Here is a work as unusual as its title is long: An Humble Address and Earnest Appeal to Those Respectable Personages in Great-Britain and Ireland, Who, by Their Great and Permanent Interest in Landed Property, Their Liberal Education, Elevated Rank, and Enlarged Views, Are the Ablest to Judge, and the Fittest to Decide, Whether a Connection with, or a Separation from the Continental Colonies of America, Be Most for the National Advantage, and the Lasting Benefit for These Kingdoms. This is a 1775 second edition of a work by Josiah Tucker, who urged his British compatriots to allow the Americans to separate themselves from the motherland. However, this position was not based on any respect for the colonists or issues of freedom and independence. Tucker believed the separation would be no loss to the British, but that the Americans would soon terribly miss the privileges of being British subjects. He went on to say that the British should not allow the independent Americans to return to the fold until they exhibited sufficient humility and repentance. Things didn't quite turn out as Tucker expected. Item 55. $275.
You would not expect a first edition of the story of the Lincoln assassination trials by a participant to come cheaply, but here is one for just $42. Perhaps that is because it was not published until 1975. Nevertheless, it is essential to a Lincoln assassination collection. The author is Louis Weichmann, and the title is, A True History of the Assassination of Abraham Lincoln and the Conspiracy of 1865. Weichmann was a friend of John Surratt, who participated in an earlier unsuccessful attempt to kidnap Lincoln, but was found not guilty in the assassination conspiracy. This led Weichmann to board at the home of John's mother, Mary Surratt. It was at this boarding house that the conspirators in the assassination, including John Wilkes Booth, plotted their act. Weichmann was himself under suspicion, a suspicion that remained with him the rest of his life despite repeated denials. He may have saved himself by providing testimony against the others at their trials. His testimony was crucial in convicting Mary Surratt, who became the first woman executed for a crime by the federal government, as well as being harmful to the defense of Dr. Samuel (his name is "Mudd") Mudd. Item 70 is this 1975 book, taken from the unpublished manuscript Weichmann left his family after he died in 1902. $42.

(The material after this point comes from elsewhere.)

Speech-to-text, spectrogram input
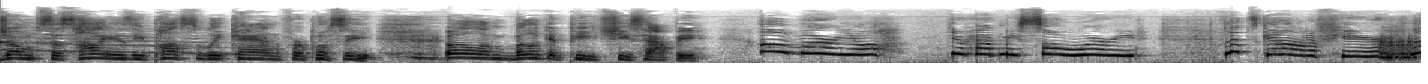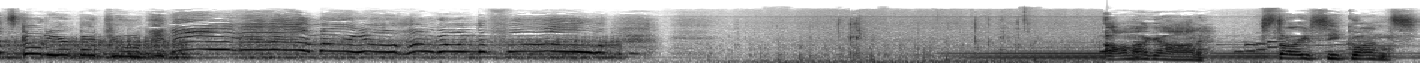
jumps as high as he possibly can for pussy. Well, um, but look at Peach, she's happy. Oh, Mario, you had me so worried. Let's get out of here. Let's go to your bedroom. Yeah, Mario, I'm going to fall. Oh my god. Story sequence.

We did say Clark has a few items totally outside of the field of Americana, so here's a sample: From Lenin to Malenkov: The History of World Communism. Of course, Communism was on the minds, and in the fears, of most Americans when Hugh Seton-Watson had his book published in 1953. This was shortly after the death of Stalin, and at the height of the Red Scare and McCarthy eras. The book was certainly topical at the time. Item 34. $19.

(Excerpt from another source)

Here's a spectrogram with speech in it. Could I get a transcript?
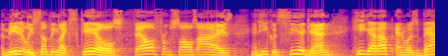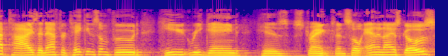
Immediately, something like scales fell from Saul's eyes, and he could see again. He got up and was baptized, and after taking some food, he regained his strength. And so Ananias goes.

The Arthur H. Clark Company may be found at www.ahclark.com, phone number 800-842-9286.